Reviewed by Sep 30, 2020| Updated on
What is Financial Analysis?
Financial analysis is the method of reviewing companies, programs, expenditures, and other activities relevant to finance to assess their performance and appropriateness. Financial analysis is usually used to determine whether an enterprise is sufficiently stable, solvent, liquid, or competitive to warrant a monetary investment.
Analysing Financial Analysis
Financial analysis is used to assess economic trends, set monetary policies, build long-term business activity plans, and identify investment projects or companies. This is achieved using the financial numbers and data synthesis. A financial analyst must scrutinise the financial statements of a company—the statement of income, the balance sheet, and the statement of cash flow.
One of the most common methods of evaluating financial data is to derive ratios from the data in the financial statements to be compared with those of other firms or against the past output of the company itself.
Return on assets (ROA), for example, is a standard ratio used to determine how efficient a business is in using its assets and as a measure of profitability. For several companies in the same industry, this ratio could be calculated and compared with each other as part of the more significant analysis.
Corporate Financial Analysis
For corporate finance, the accounting department performs the research internally and shares it with management to enhance company decision-making. This form of internal analysis can involve ratios, such as Net Present Value (NPV) and Internal Return Rate (IRR), to identify projects worth carrying out.
Several companies are extending credit to their customers. As a consequence, the cash refund from sales could be postponed for some time. This is helpful for businesses with large receivable balances to track unpaid days of sales (DSO), which helps the company determine the amount of time it takes to convert a credit transaction into cash.
A statutory audit is a legally required check of the accuracy of the financial statements and records of a company or government. Read more
Revaluation fund is the accounting term utilised when a business establishes a line item on the balance sheet for the purpose of maintaining a contingency account connected to other assets. Read more
Inflation accounting is a unique method used to weigh on the published statistics of multinational firms in the effects of soaring or plummeting prices of products in some areas of the world. Read more
Operating revenue refers to the revenue generated by a company from its primary activities. Read more
An escalator clause is also known as an escalation clause, where the provision allows for an automatic increase in the wages or prices.

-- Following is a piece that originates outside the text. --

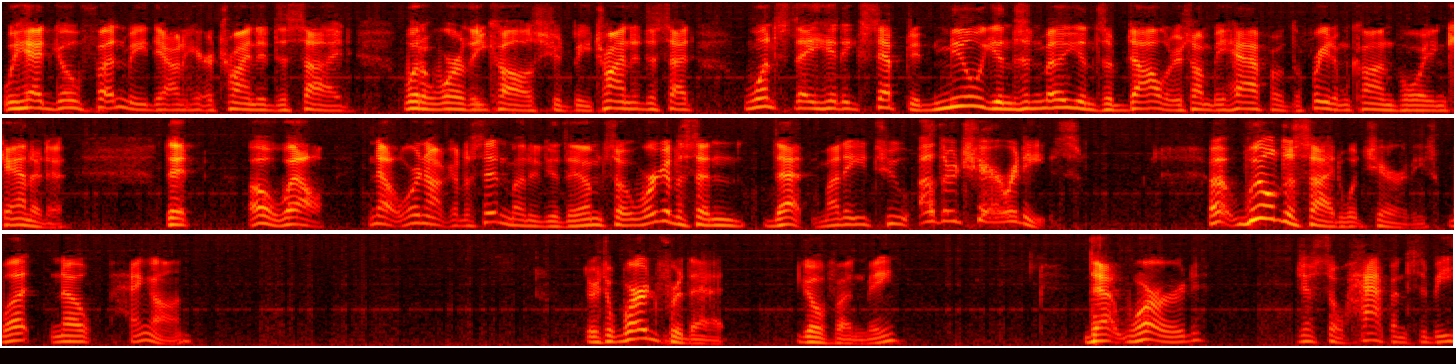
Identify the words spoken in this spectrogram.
We had GoFundMe down here trying to decide what a worthy cause should be, trying to decide once they had accepted millions and millions of dollars on behalf of the Freedom Convoy in Canada that, oh, well, no, we're not going to send money to them, so we're going to send that money to other charities. Uh, we'll decide what charities. What? No, hang on. There's a word for that, GoFundMe. That word just so happens to be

Read more
The agency problem is a scenario of a conflict of interest which is inherent in all relations wherein one party is anticipated to operate in the best interests of another party. Read more

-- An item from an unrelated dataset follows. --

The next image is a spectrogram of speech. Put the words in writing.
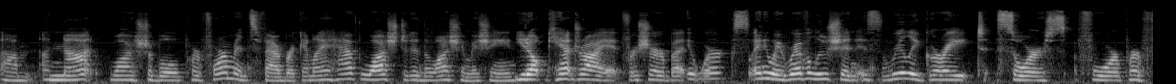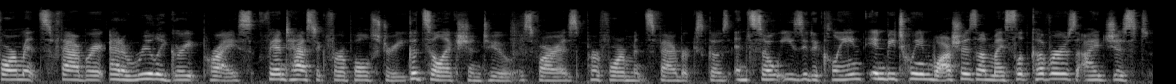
um, a not washable performance fabric and I have washed it in the washing machine. You don't can't dry it for sure, but it works. Anyway, Revolution is really great source for performance fabric at a really great price. Fantastic for upholstery. Good selection too as far as performance fabrics goes and so easy to clean. In between washes on my slipcovers, I just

Amortisation is an accounting strategy used to regularly reduce a loan's book value or an intangible asset's book value over a given period of time. Read more
The reorganisation of a firm with the view of enhancing the efficiency of the operation is referred to as the rationalisation. Read more
A profit centre refers to a branch, unit, or division of a company which directly adds or which normally adds to the bottom-line or profits of the company as a whole. Read more
Authorised Share Capital
Authorised share capital is the number of stock units (shares) that a company may issue, as set out in its association memorandum or incorporation papers. Read more